Collection entries:
═══

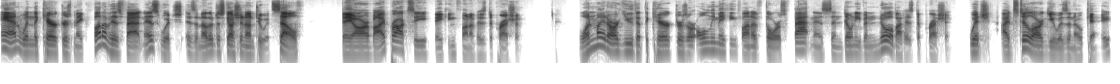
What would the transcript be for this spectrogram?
and when the characters make fun of his fatness, which is another discussion unto itself, they are, by proxy, making fun of his depression. One might argue that the characters are only making fun of Thor's fatness and don't even know about his depression, which I'd still argue isn't okay.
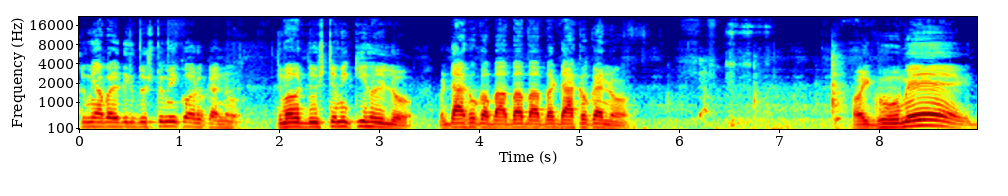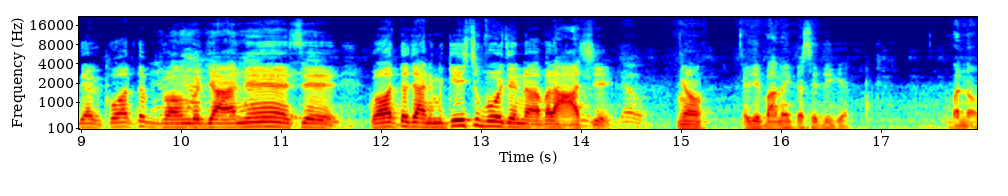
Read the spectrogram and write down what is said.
তুমি আবার এদিকে দুষ্টুমি করো কেন? তুমি আবার দুষ্টুমি কি হইল? ডাকো কা বাবা বাবা ডাকো কেন? ওই ঘুমে? দেখ কত গঙ্গ জানে সে কত জানে কিছু বোঝে না আবার হাসে। নাও এই যে বানাইতেছে দিকে বানাও।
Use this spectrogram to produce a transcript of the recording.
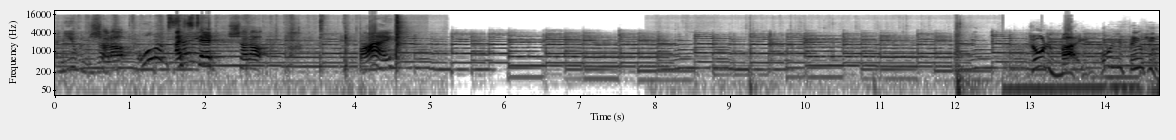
I knew you wouldn't Shut up. All I'm saying. I said shut up. bye. Jordan, mate, what were you thinking?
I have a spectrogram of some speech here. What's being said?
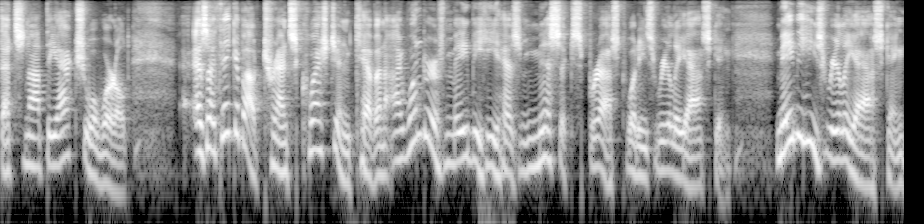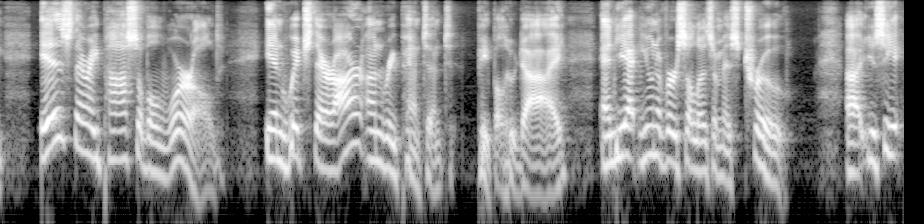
that's not the actual world. As I think about Trent's question, Kevin, I wonder if maybe he has misexpressed what he's really asking. Maybe he's really asking Is there a possible world in which there are unrepentant people who die, and yet universalism is true? Uh, you see,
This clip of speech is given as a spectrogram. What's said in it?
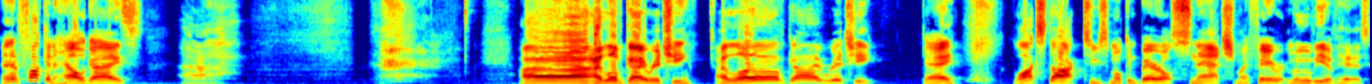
And then fucking hell, guys. Ah. I love Guy Ritchie. I love Guy Ritchie. Okay? Lock, Stock, Two Smoking Barrels, Snatch, my favorite movie of his.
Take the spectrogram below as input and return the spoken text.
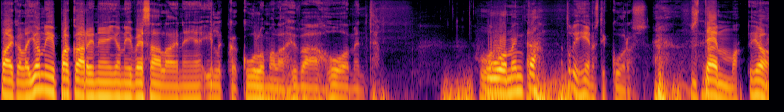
Paikalla Joni Pakarinen, Joni Vesalainen ja Ilkka Kulmala. Hyvää huomenta. Huomenta. Tuli hienosti kuorossa. Stemma. Joo,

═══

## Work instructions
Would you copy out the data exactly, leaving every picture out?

## Reply to the exercise
What would the transcript be for this spectrogram?
and when the characters make fun of his fatness, which is another discussion unto itself, they are, by proxy, making fun of his depression. One might argue that the characters are only making fun of Thor's fatness and don't even know about his depression, which I'd still argue isn't okay.
Read the spectrogram and write down what is said.
তুমি আবার এদিকে দুষ্টুমি করো কেন? তুমি আবার দুষ্টুমি কি হইল? ডাকো কা বাবা বাবা ডাকো কেন? ওই ঘুমে? দেখ কত গঙ্গ জানে সে কত জানে কিছু বোঝে না আবার হাসে। নাও এই যে বানাইতেছে দিকে বানাও।
Use this spectrogram to produce a transcript of the recording.
I knew you wouldn't Shut up. All I'm saying. I said shut up. bye. Jordan, mate, what were you thinking?
I have a spectrogram of some speech here. What's being said?
that's not the actual world. As I think about Trent's question, Kevin, I wonder if maybe he has misexpressed what he's really asking. Maybe he's really asking Is there a possible world in which there are unrepentant people who die, and yet universalism is true? Uh, you see,
This clip of speech is given as a spectrogram. What's said in it?
And then fucking hell, guys. Ah. I love Guy Ritchie. I love Guy Ritchie. Okay? Lock, Stock, Two Smoking Barrels, Snatch, my favorite movie of his.
Take the spectrogram below as input and return the spoken text.
Paikalla Joni Pakarinen, Joni Vesalainen ja Ilkka Kulmala. Hyvää huomenta. Huomenta. Tuli hienosti kuorossa. Stemma. Joo,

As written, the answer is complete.